3. The University of Virginia Foundation owns Morven as it does the Blue Ridge Sanitarium site, which occupies much of the land between Charlottesville and the Saunders Trail.

Friday, January 6, 2017

Historic Routes to Monticello

1890 Charlottesville Land Company Map, showing several of the lost roads (dashed), Monticello Road and Avenue and Market Street (which still exist) and the path of Interstate 64. (Special Collections Library, University of Virginia via Scholars’ Lab). Click to enlarge.

For most of its history, it was easy to get to Monticello. There were multiple possible routes: through Woolen Mills, Carlton, present-day Monticello Road and present-day Route 20. There was busy commerce along all of these routes and there is enduring evidence—and local memories—of that. The advent of the automobile did not itself cause a disruption. During my earlier work studying Monticello Road, I met long-time residents who used to travel that route and I heard amusing stories of joyrides along the steep and winding road into town.

Construction of Interstate 64 in the 1960’s sliced between Charlottesville and Monticello, obliterating those old routes.

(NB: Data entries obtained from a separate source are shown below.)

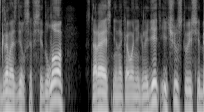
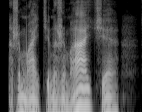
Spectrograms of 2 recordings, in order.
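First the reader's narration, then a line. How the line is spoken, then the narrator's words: Passionate whisper. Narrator (Russian): страстно шептал докладчик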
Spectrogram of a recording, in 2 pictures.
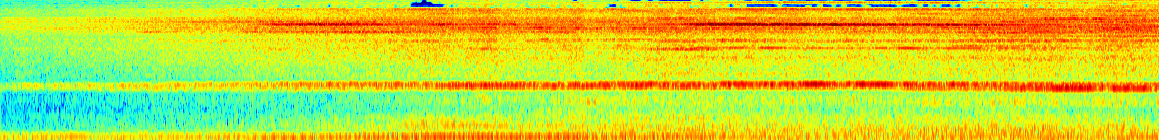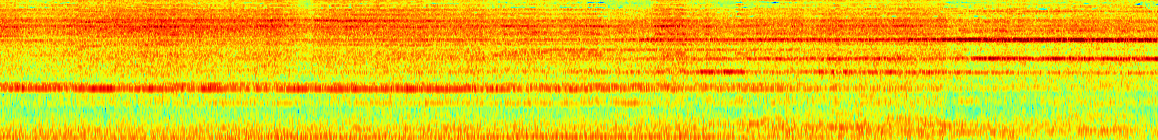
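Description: Norfolk Southern freight train passing overhead: a steady diesel locomotive rumble, with long, steady high-pitched squeals from the wheels grinding through the curve of the loop. The sound builds over the first few seconds and then holds.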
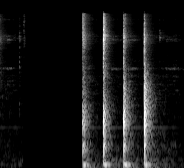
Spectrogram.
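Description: Four short, sharp taps about a quarter of a second apart, starting about a second in after a gap of silence.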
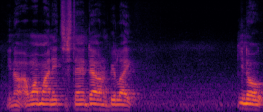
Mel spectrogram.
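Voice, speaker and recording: A man with an American accent at a fairly quick pace, with audible room echo and noticeable background noise. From Southern California (Palmdale). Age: 30s. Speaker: rapper. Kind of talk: casual interview. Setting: Las Vegas. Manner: casual, with fillers and repetitions.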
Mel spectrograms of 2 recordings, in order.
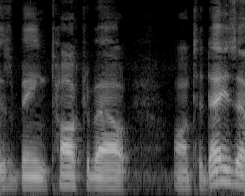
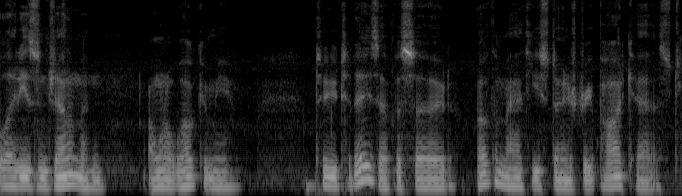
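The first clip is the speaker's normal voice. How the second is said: soft, very quiet, calm, steady tone; 2 semitones lower, 10 dB quieter than usual. Podcast host welcoming listeners to today's episode, in a calm voice. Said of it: "I'm talking in a calm voice".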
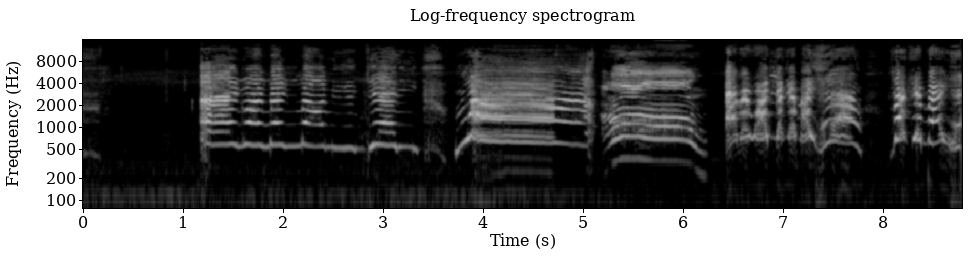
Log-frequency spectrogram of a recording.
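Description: A high-pitched voice wailing and screaming without words, in several long, drawn-out cries that rise and fall. It starts about a second in, and the loudest cry comes about four seconds in.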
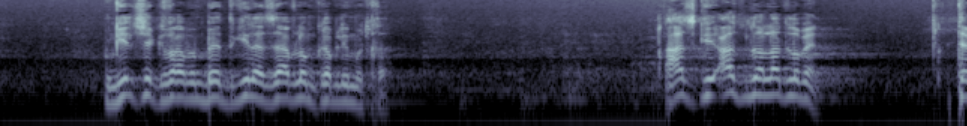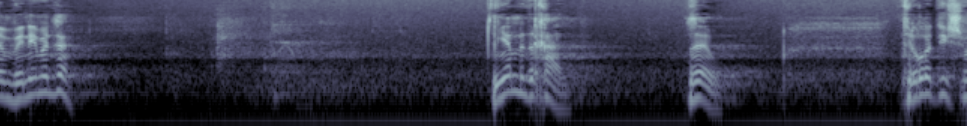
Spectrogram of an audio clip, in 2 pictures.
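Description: A middle-aged man sings into a microphone in short, drawn-out phrases.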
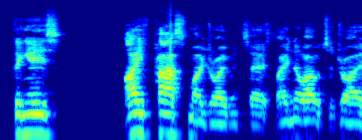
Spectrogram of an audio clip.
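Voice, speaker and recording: A man's fairly high-pitched voice with a Welsh accent. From Wales. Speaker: gaming live streamer. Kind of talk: casual chat. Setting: live stream with headset. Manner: repetitive, halting.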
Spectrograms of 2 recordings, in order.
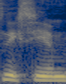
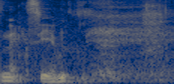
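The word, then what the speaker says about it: NXIVM: It's pronounced Nixxium that I've never known how to pronounce it. Yeah, I think it's Nexium, but you hear people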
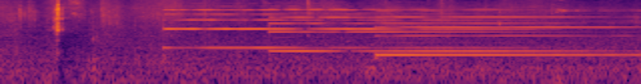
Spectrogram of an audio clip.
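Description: A click, then an elevator arrival chime: three descending bell-like notes struck a little under a second apart, each ringing on under the next.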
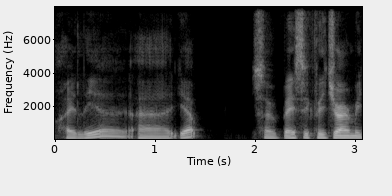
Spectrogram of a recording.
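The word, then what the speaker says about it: Ilia: Um, her name is pronounced Eia.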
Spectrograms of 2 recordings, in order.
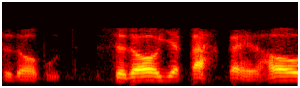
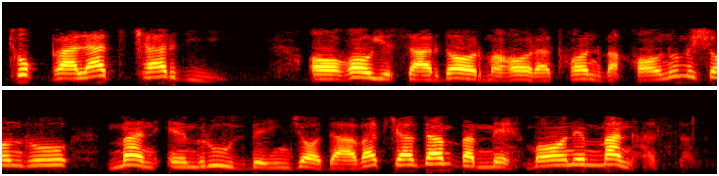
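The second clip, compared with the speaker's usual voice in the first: angry shout; 4 semitones higher, 6 dB louder than usual. Acted. Dust Ali Khan yelling at the prince in front of guests. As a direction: shout it at him in a childish rage. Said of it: "فریاد زد".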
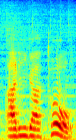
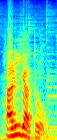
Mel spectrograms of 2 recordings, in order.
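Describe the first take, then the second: First: The accent falls on the final syllable, Kansai style. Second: It has a standard Japanese pitch accent.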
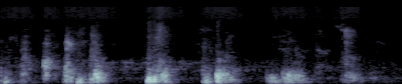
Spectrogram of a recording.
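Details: Litter of five blenheim Cavalier King Charles Spaniel puppies, born to Paris and Spike at New Year, in an indoor puppy pen at Red Barn Cavaliers; short gruff yips and grunts in uneven bursts, roughly two a second, with a few squeaky rising notes.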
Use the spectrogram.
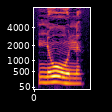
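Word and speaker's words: نون: Letter noon. Noon. This is the English N sound because it looks like a nipple.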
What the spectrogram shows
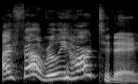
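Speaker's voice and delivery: high, robotic text-to-speech lady voice. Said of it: "have the robot lady voice go".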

The Woolen Mills/Carlton approaches exist in only on maps; Monticello Road is in two disconnected segments (one of which is completely disused) and the Monticello Avenue approach was widened to a four lane divided highway without sidewalk.

There was a flurry of institutional building at that same time, with the opening of Piedmont Virginia Community College (PVCC) in 1973, the original regional visitor center (now PVCC Stultz Center) and the serial re-purposing of the Blue Ridge Hospital (ultimately mothballed in the 90’s). Since then, there has been steady growth south on Route 20 (including several subdivisions and a high school), but pedestrian access has not gotten easier...

This text is extracted from my pre-assessment report, Reconnecting Heritage: Pedestrian and Bicycle Connectivity to Monticello, The executive summary and full text of that report will be available soon.